Tuesday, October 11, 2016
San Bernardino County brings back Enron prosecutor for CFS investigation
San Bernardino County has brought back Enron prosecutor John C. Hueston to help defend it against an investigation by the state Attorney General’s Office into alleged illegal practices at the Department of Children and Family Services.
In June — eight days before the county’s civil grand jury released a scathing report on CFS — the Attorney General’s Office announced its Bureau of Children’s Justice division was investigating allegations of systemic failures and cover-ups in the department that led to children repeatedly being placed into abusive foster homes in which they died or were severely abused.
County officials already met with representatives at the Attorney General’s Office, and in April retained the services of Hueston’s Los Angeles law firm, Hueston Hennigan LLP.
To date, the county has spent more than $179,000 on the services of Hueston and his team of attorneys and paralegals. On Tuesday, the Board of Supervisors will consider a contract with Hueston’s firm to assess the county’s child welfare services system and submit reports and recommendations to County Counsel. Hueston and his attorneys would be paid a rate of $575 per hour and paralegals $235 per hour, according to the proposed contract.
The scope of the Attorney General’s investigation is assessing and evaluating CFS policies and practices over a five-year period, as well as all documentation prepared by CFS during thatperiod, according to a staff report prepared for county supervisors.
“Hueston Hennigan is essentially conducting an assessment that would mirror that of the AG so the county can efficiently respond to any questions the AG might have or any additional information the AG might need,” county spokesman David Wert said in an email Monday.
Representatives from the Attorney General’s Office did not respond to emails or a telephone call Monday seeking comment.
Hueston, one of the nation’s top litigators who successfully prosecuted Enron Corporation figures Kenneth Lay and Jeffrey Skilling for a slew of financial crimes including securities fraud, money laundering and insider trading, was retained by the county in January 2009 to investigate county Assessor Bill Postmus.
Postmus came under fire by the county civil grand jury and District Attorney’s Office in 2008 for abusing his elected office for personal gain.
Hueston’s team produced a lurid report detailing an Assessor’s Office rife with malfeasance and an assessor addicted to methamphetamine, so much so that he came to work one day disheveled, blue in the face and foamy at the mouth.
The findings from Hueston’s investigation prompted the county to file a civil lawsuit against Postmus and four other office employees.
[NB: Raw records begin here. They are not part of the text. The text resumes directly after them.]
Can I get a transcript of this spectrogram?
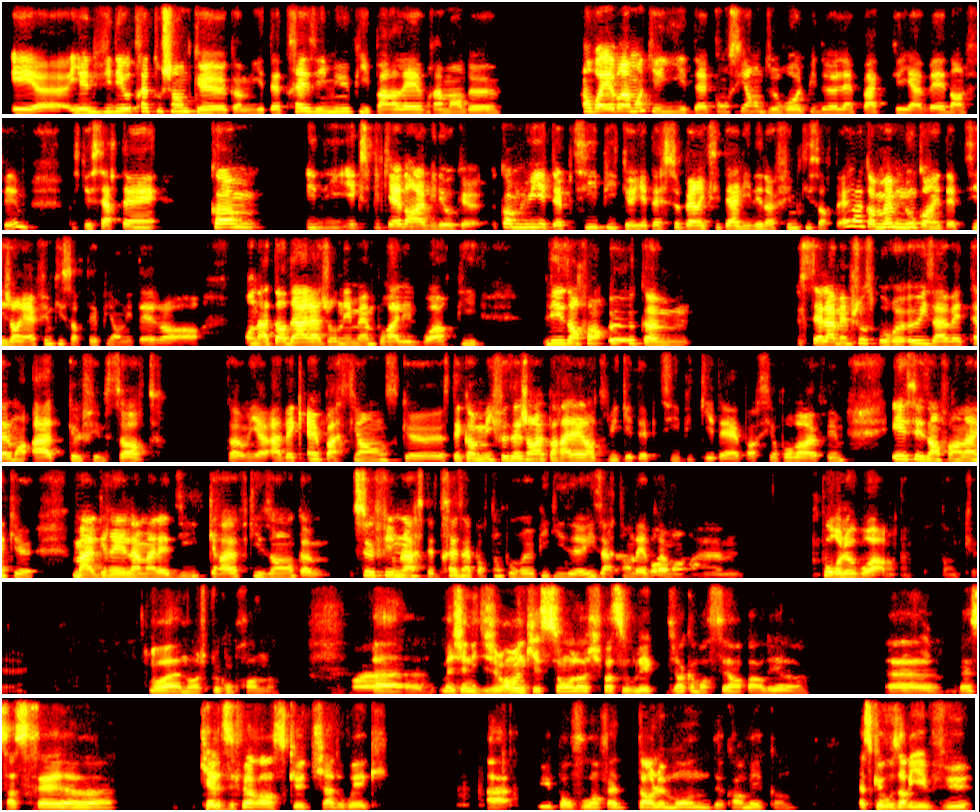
Et euh, il y a une vidéo très touchante que, comme, il était très ému, puis il parlait vraiment de... On voyait vraiment qu'il était conscient du rôle puis de l'impact qu'il y avait dans le film. Parce que certains, comme il, expliquait dans la vidéo que comme lui il était petit puis qu'il était super excité à l'idée d'un film qui sortait là comme même nous quand on était petits genre il y a un film qui sortait puis on était genre on attendait à la journée même pour aller le voir puis les enfants eux comme c'est la même chose pour eux. Eux ils avaient tellement hâte que le film sorte. Comme avec impatience que c'était comme il faisait genre un parallèle entre lui qui était petit puis qui était impatient pour voir un film et ces enfants là que malgré la maladie grave qu'ils ont comme ce film là c'était très important pour eux puis qu'ils euh, ils attendaient vraiment euh, pour le voir. Donc euh, Ouais, non, je peux comprendre. Euh, mais j'ai vraiment une question là. Je sais pas si vous voulez déjà commencer à en parler là. Euh, ben, ça serait euh, quelle différence que Chadwick a eu pour vous en fait dans le monde de comic comme? Est-ce que vous auriez vu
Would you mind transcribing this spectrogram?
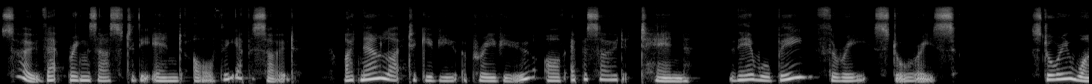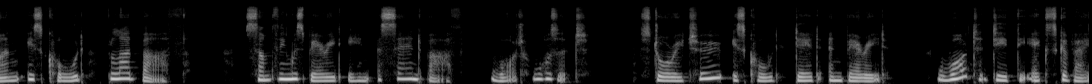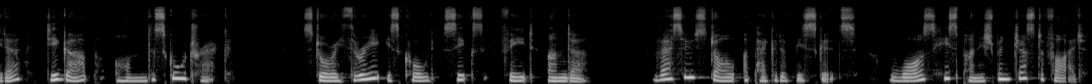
So, that brings us to the end of the episode. I'd now like to give you a preview of episode 10. There will be three stories. Story one is called Bloodbath. Something was buried in a sand bath. What was it? Story two is called Dead and Buried. What did the excavator dig up on the school track? Story three is called Six Feet Under. Vasu stole a packet of biscuits. Was his punishment justified?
Postmus and several of his colleagues he hired were also charged criminally, including former Rancho Cucamonga Councilman Rex Gutierrez and former Assistant Assessor Jim Erwin, now a defendant in the Colonies public corruption case, which sprang from the Assessor’s Office investigation.
Wert said in his email Monday that, due to the nature of the allegations that prompted the investigation into CFS and “far-reaching discovery requests,” which was “essentially every piece of paper generated by CFS in the last five years,” the county retained Hueston’s firm to ensure the Attorney General performs a “complete, accurate and fully supported investigation.”
“The county is confident that the Attorney General will find that Children and Family Services in general, and in particular the last five years, has consistently taken steps to improve its systems and operation to better serve the families of San Bernardino County, including the protection of at-risk children,” Wert said.CFS director Marlene Hagen said in a statement Monday she fully supports the county’s decision to retain Hueston’s services.
“Children and Family Services will continue to cooperate with the Attorney General in order to ensure a complete and thorough investigation is performed,” Hagen said.
She said her office continues to grow its ranks of social workers and provide them with the tools needed to perform their jobs.
“We are committed to always improving our systems and operations to better serve our children and families.” Hagen said.
October 3, 2016
San Bernardino County Sun
By Joe Nelson